Before being discharged from hospital, you should work with the staff to put together a care plan.
If you have a number of different caregivers, you can request that one person serve as your primary contact. (S)he can coordinate all of your communication with the healthcare system.
9. You can get a second opinion
If you have life-threatening condition, a particularly serious disease or a severe injury, you may be entitled to receive a second opinion. Getting a second opinion may help resolve any uncertainties you have about the treatment that is best suited for you. Asking for a second opinion does not mean that you are dissatisfied with your doctor's diagnosis or recommendation.
You can choose any doctor in Sweden to provide a second opinion. Talk to you doctor if you want to know more about your options.
10. Take action if you are dissatisfied
It is a good idea to state your point of view if you are dissatisfied with the care that you or a family member has received. The healthcare system benefits when people have the courage to say what they think.
The first thing you should do is contact the doctor or caregiver who examined or treated you. You may talk to the director of the unit if you prefer. The clinic must investigate the incident and tell you how they plan to make sure that it is not repeated.
Another option is to ask the Patient Advisory Board or Patient Ombudsman for assistance. Each county council is required to have one of the two. The board or ombudsman must listen to your complaints and opinions but is not authorized to determine whether any kind of malpractice was involved. Various patient advocacy groups may be able to help you have your complaint heard and dealt with.
If a care provider has discriminated against you, submit a report to the Equality Ombudsman.

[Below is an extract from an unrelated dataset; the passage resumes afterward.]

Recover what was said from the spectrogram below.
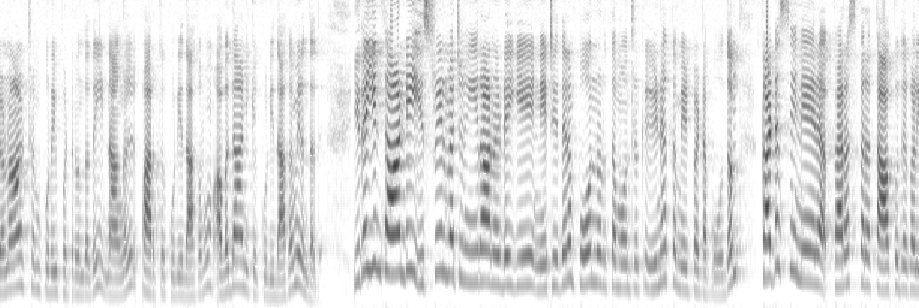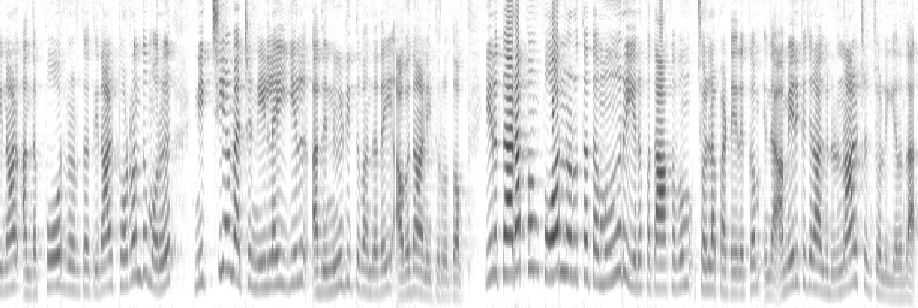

Let the Health and Social Care Inspectorate know if you have suffered an injury while receiving health care or witnessed violations of patient safety requirements. Their main job is to get to the bottom of what went wrong so that it won't happen again.